So when our team loses, we have choices to make. We don’t want to be seen wearing a ‘brand’ of loserdom – the colors of weakness, the logo of a subnormal. And when ‘our’ team takes a dive – especially when they take a dive like this – and especially (for all of you, not me) when it happens for 20 straight years, we’re left wearing the cap. Our mediocre hitters can no longer be brushed off as a funny projection of our limited human potential. We can no longer laugh at the #TOOTBLAN. The 82nd loss is the tipping point. It’s the day we realize we’re sunk. It’s the place where we must look in the collective fan mirror and acknowledge that there’s no vicarious redemption to be had. Not this year, at least.

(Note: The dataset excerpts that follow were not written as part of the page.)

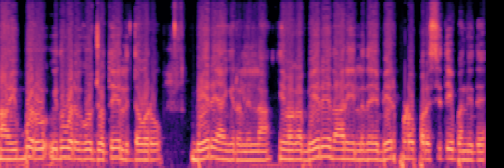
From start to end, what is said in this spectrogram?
ನಾವಿಬ್ಬರು ಇದುವರೆಗೂ ಜೊತೆಯಲ್ಲಿದ್ದವರು. ಬೇರೆಯಾಗಿರಲಿಲ್ಲ ಇವಾಗ ಬೇರೆ ದಾರಿ ಇಲ್ಲದೆ ಬೇರ್ಪಡೋ ಪರಿಸ್ಥಿತಿ ಬಂದಿದೆ.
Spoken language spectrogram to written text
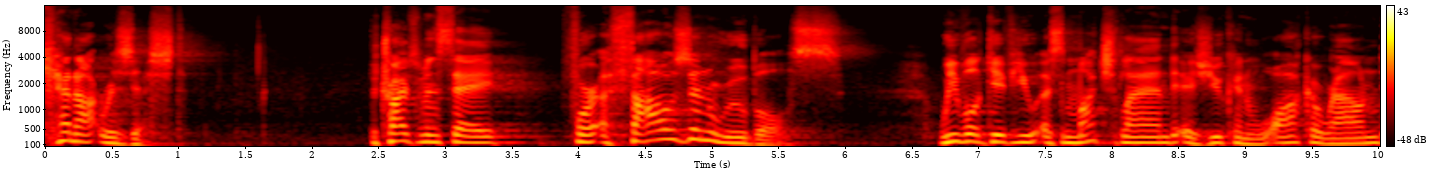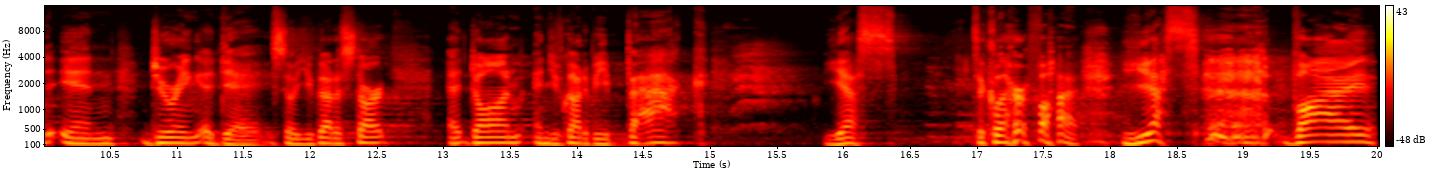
cannot resist. The tribesmen say, For a thousand rubles, we will give you as much land as you can walk around in during a day. So you've got to start at dawn and you've got to be back, yes, to clarify, yes, by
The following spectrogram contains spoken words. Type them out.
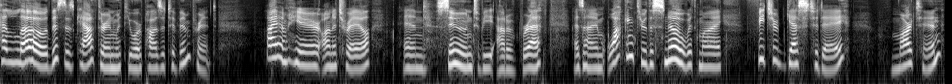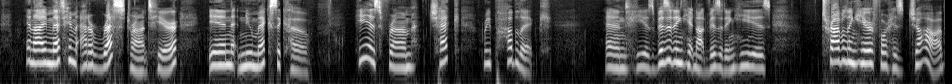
Hello, this is Catherine with your positive imprint. I am here on a trail and soon to be out of breath as I'm walking through the snow with my featured guest today, Martin, and I met him at a restaurant here in New Mexico. He is from Czech Republic and he is visiting here, not visiting, he is traveling here for his job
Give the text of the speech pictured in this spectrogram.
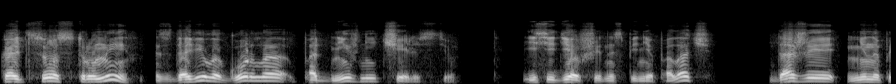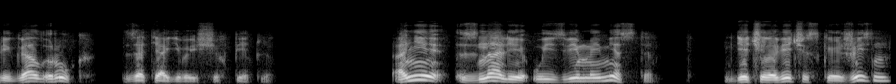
Кольцо струны сдавило горло под нижней челюстью, и сидевший на спине палач даже не напрягал рук, затягивающих петлю. Они знали уязвимое место, где человеческая жизнь,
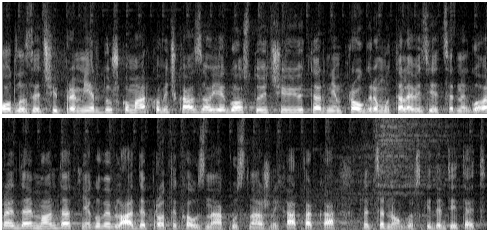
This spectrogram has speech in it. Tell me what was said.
Odlazeći premijer Duško Marković kazao je gostujući u jutarnjem programu televizije Crne Gore da je mandat njegove vlade protekao u znaku snažnih ataka na crnogorski identitet,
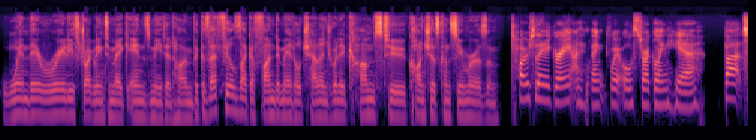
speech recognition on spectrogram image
when they're really struggling to make ends meet at home? Because that feels like a fundamental challenge when it comes to conscious consumerism. Totally agree. I think we're all struggling here. But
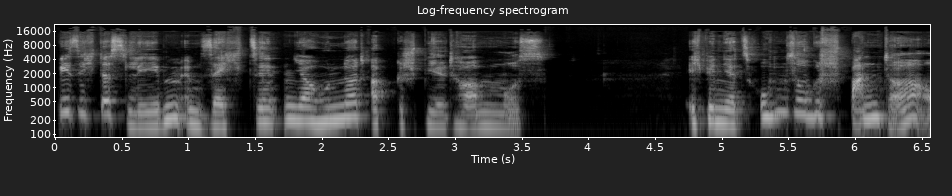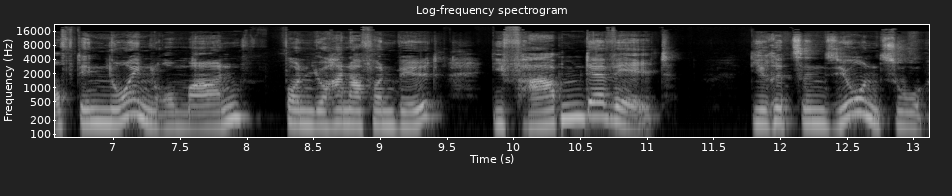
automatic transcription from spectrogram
wie sich das Leben im 16. Jahrhundert abgespielt haben muss. Ich bin jetzt umso gespannter auf den neuen Roman von Johanna von Wild, Die Farben der Welt. Die Rezension zu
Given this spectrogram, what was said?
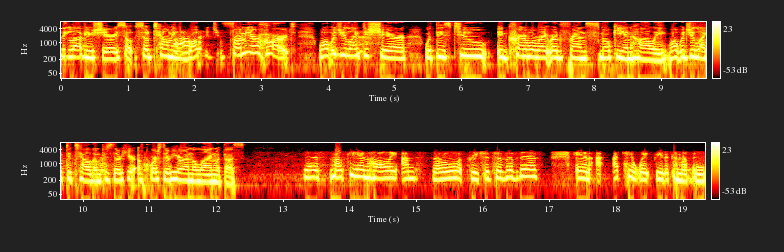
We love you, Sherry. So, so tell me, wow. what you, from your heart, what would you like to share with these two incredible Right Road friends, Smokey and Holly? What would you like to tell them? Because they're here, of course, they're here on the line with us. Yes, Smokey and Holly, I'm so appreciative of this and I, I can't wait for you to come up and,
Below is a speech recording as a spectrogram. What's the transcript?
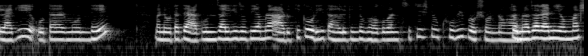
লাগিয়ে ওটার মধ্যে মানে ওটাতে আগুন জ্বালিয়ে যদি আমরা আরতি করি, তাহলে কিন্তু ভগবান শ্রীকৃষ্ণ খুবই প্রসন্ন হয়। তোমরা যারা নিয়ম মাস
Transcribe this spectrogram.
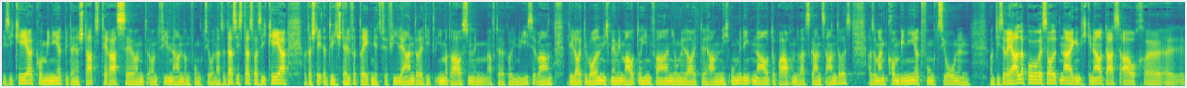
ist Ikea kombiniert mit einer Stadtterrasse und, und vielen anderen Funktionen. Also das ist das, was Ikea, und das steht natürlich stellvertretend jetzt für viele andere, die immer draußen im, auf der grünen Wiese waren. Die Leute wollen nicht mehr mit dem Auto hinfahren, junge Leute haben nicht unbedingt ein Auto, brauchen was ganz anderes. Also man kombiniert Funktionen. Und diese Reallabore sollten eigentlich genau das auch äh, äh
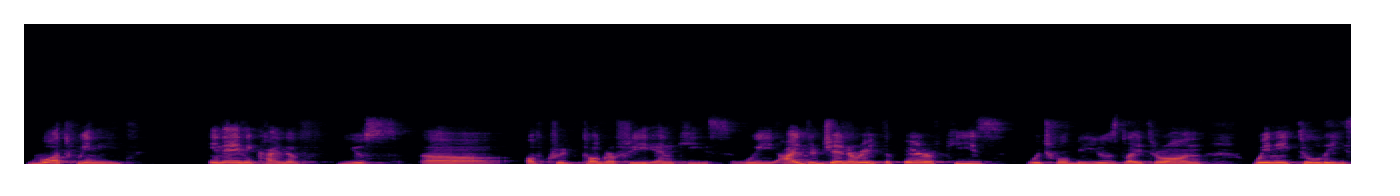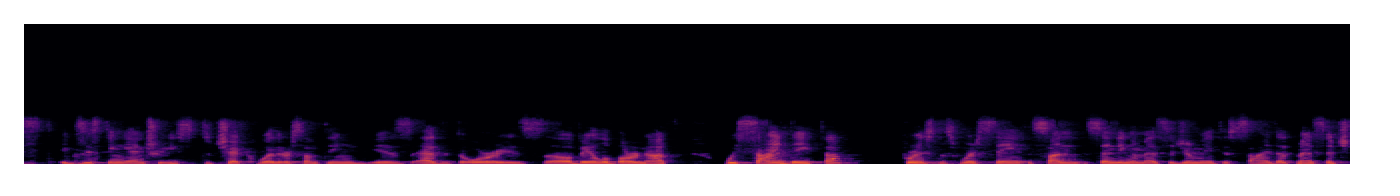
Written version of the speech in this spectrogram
what we need in any kind of use uh, of cryptography and keys, we either generate a pair of keys, which will be used later on. We need to list existing entries to check whether something is added or is available or not. We sign data. For instance, we're saying, sending a message and we need to sign that message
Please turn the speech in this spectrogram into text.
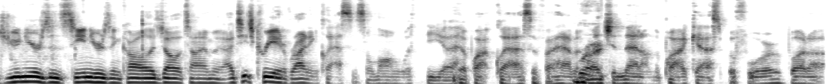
juniors and seniors in college all the time. I teach creative writing classes along with the uh, hip hop class. If I haven't Right. mentioned that on the podcast before, but uh,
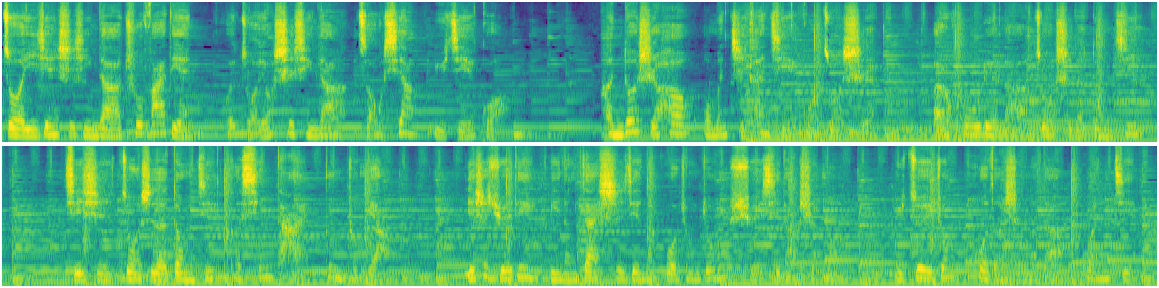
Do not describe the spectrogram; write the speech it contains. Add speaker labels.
Speaker 1: 做一件事情的出发点会左右事情的走向与结果很多时候我们只看结果做事而忽略了做事的动机其实做事的动机和心态更重要。也是决定你能在事件的过程中学习到什么与最终获得什么的关键。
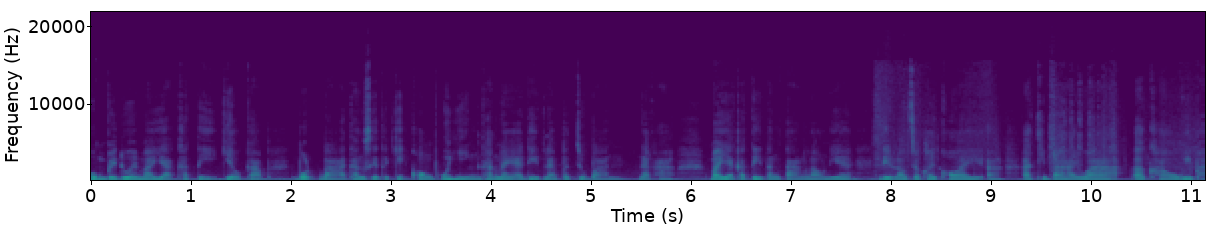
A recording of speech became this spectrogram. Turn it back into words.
คลุมไปด้วยมายาคติเกี่ยวกับบทบาททางเศรษฐกิจของผู้หญิงทั้งในอดีตและปัจจุบันนะคะมายาคติต่างๆ เหล่านี้เดี๋ยวเราจะค่อยๆออธิบายว่าเอ่อเขาวิพ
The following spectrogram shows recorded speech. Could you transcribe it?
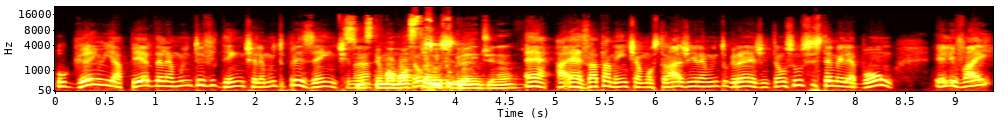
o ganho e a perda é muito evidente, é muito presente. Sim, né? você tem uma amostra então, muito grande, né? É, é, exatamente, a amostragem é muito grande. Então, se um sistema ele é bom, ele vai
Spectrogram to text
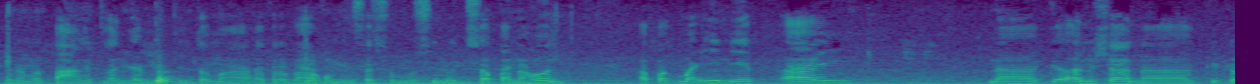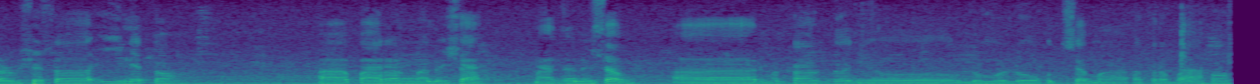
ito naman, pangit lang gamitin to mga katrabaho kung minsan sumusunod sa panahon. Kapag mainit ay nag ano siya, nag-curve siya sa init no. Ah, parang ano siya, mga ganun siya. Ah, uh, tawag doon, yung lumulukot siya mga katrabaho.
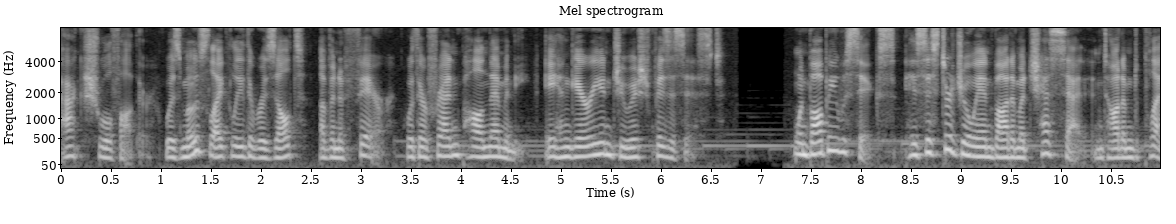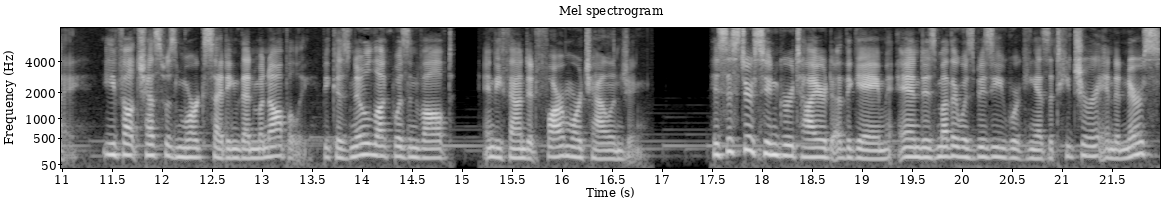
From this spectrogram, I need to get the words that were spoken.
actual father was most likely the result of an affair with her friend Paul Nemenyi, a Hungarian Jewish physicist. When Bobby was six, his sister Joanne bought him a chess set and taught him to play. He felt chess was more exciting than Monopoly because no luck was involved and he found it far more challenging. His sister soon grew tired of the game, and his mother was busy working as a teacher and a nurse,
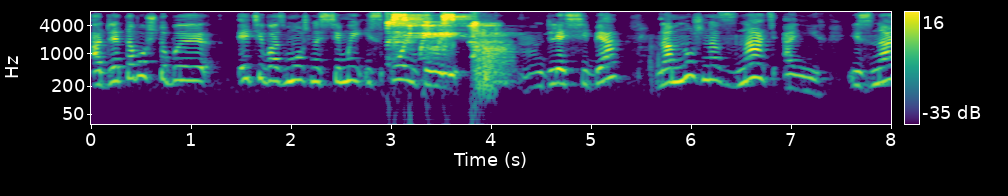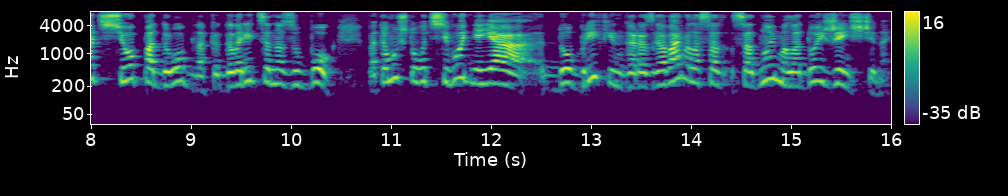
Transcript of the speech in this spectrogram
А для того, чтобы эти возможности мы использовали для себя, нам нужно знать о них и знать все подробно, как говорится, на зубок. Потому что вот сегодня я до брифинга разговаривала со, с одной молодой женщиной.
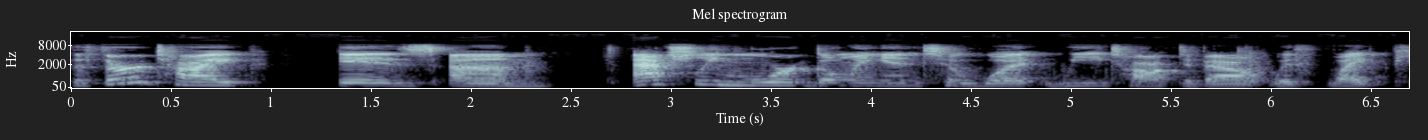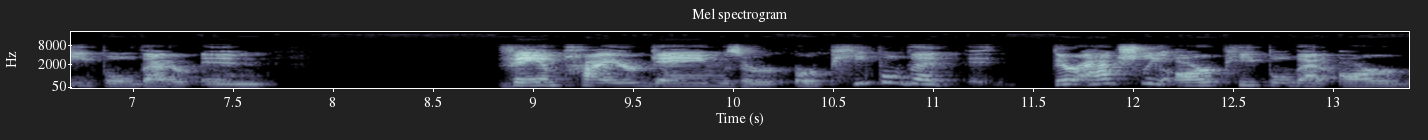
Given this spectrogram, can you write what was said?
The third type is um actually more going into what we talked about with like people that are in vampire gangs or or people that there actually are people that are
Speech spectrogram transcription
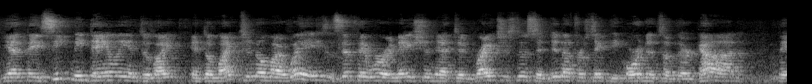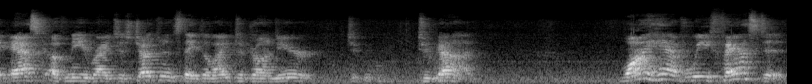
Yet they seek me daily and delight and delight to know my ways, as if they were a nation that did righteousness and did not forsake the ordinance of their God. They ask of me righteous judgments, they delight to draw near to, to God. Why have we fasted,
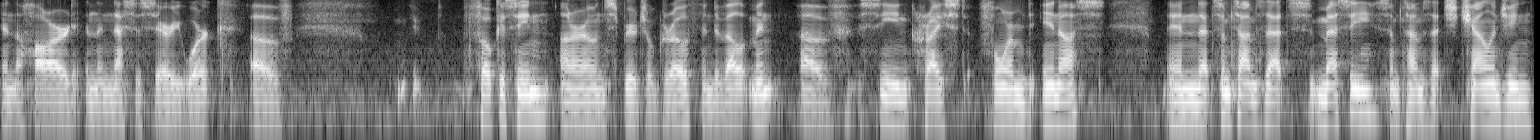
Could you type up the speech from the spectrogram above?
and the hard and the necessary work of focusing on our own spiritual growth and development, of seeing Christ formed in us. And that sometimes that's messy, sometimes that's challenging,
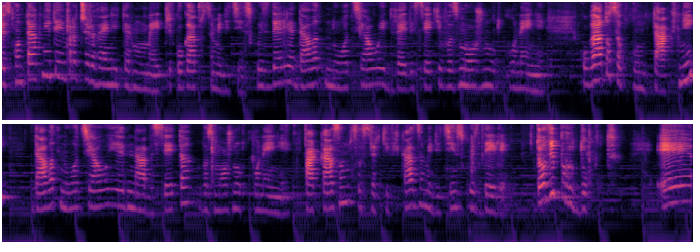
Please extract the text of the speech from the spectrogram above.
Безконтактните инфрачервени термометри, когато са медицинско изделие, дават 0,2 възможно отклонение. Когато са контактни, дават 0,1 възможно отклонение. Пак казвам, с сертификат за медицинско изделие. Този продукт е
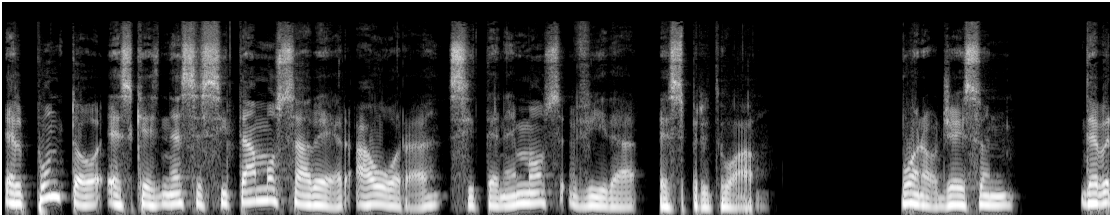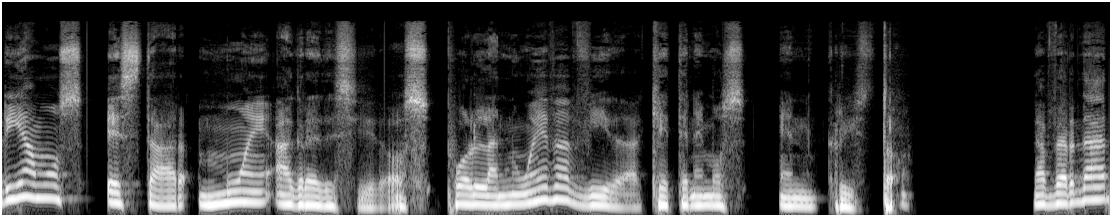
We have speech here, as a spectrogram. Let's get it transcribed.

But there is a better way! Remember we are baseball fans! And again, baseball is our National Pastime – a pastime with no clock to watch, the opportunity for infinite runs, and a place where 1 outta 3 ain’t bad! So fuck it, Buccos fans! Your Pirates play baseball for fuck’s sake. They play it far better than your or I. And hell, they play it better than about 12 other Major League teams. They do it with no money, very little Major League talent, a city full of football fans, and a strange looking owner. Besides, you’re a baseball fan – not a winning fan. If you were just a fan of just winning, you’d be watching old Globetrotters tapes right now! And that’s just stupid.
And here’s a secret. Really it’s no secret, but I feel I have something relatively unique to share. The Pittsburgh Pirates are about a billion times better than a team like the Boston Red Sox. Even if the Red Sox were winning. Even if the Red Sox were winning more than anyone else in the universe. Their owners are scheming capitalist whores that only use baseball to take lots (lots!) of money from working people. So much so that fans either have to ignore that they are being used to pad the accounts of billionaires through blind allegiance to nostalgic branding, or, or… they don’t ignore it, and pay up anyway. And that’s what’s happening this year in Boston. Pirates fans may have to bear the shame of wearing the t-shirt of a 20-year loser. But Red Sox fans must hand over their credit cards to an organization that hired Bobby Valentine, sells old building supplies at 1000% mark-up, and all that happy horseshit. And they’re doing it with their eyes wide open. The fraudulent sell-out streak has been outed. $250M of bad contracts have been traded to make room for the next $250M PR investment. Bobby Valentine was exposed for the side-show quote machine that he is.
So would you rather be a fan of that?! A fan of filthy rich John Henry just getting filthier on the backs of working people and families like you and your’s?! A fan of a mentality that would rather call an empty seat full than admit an empty seat is, uh, empty?! A fan of an organization that would metaphorically kick your puppy and (possibly) steal diapers from babies?! Are you the type of person that roots for the house at the blackjack table?! Of course not. You’re a fucking Pirates fan! And thank God you are…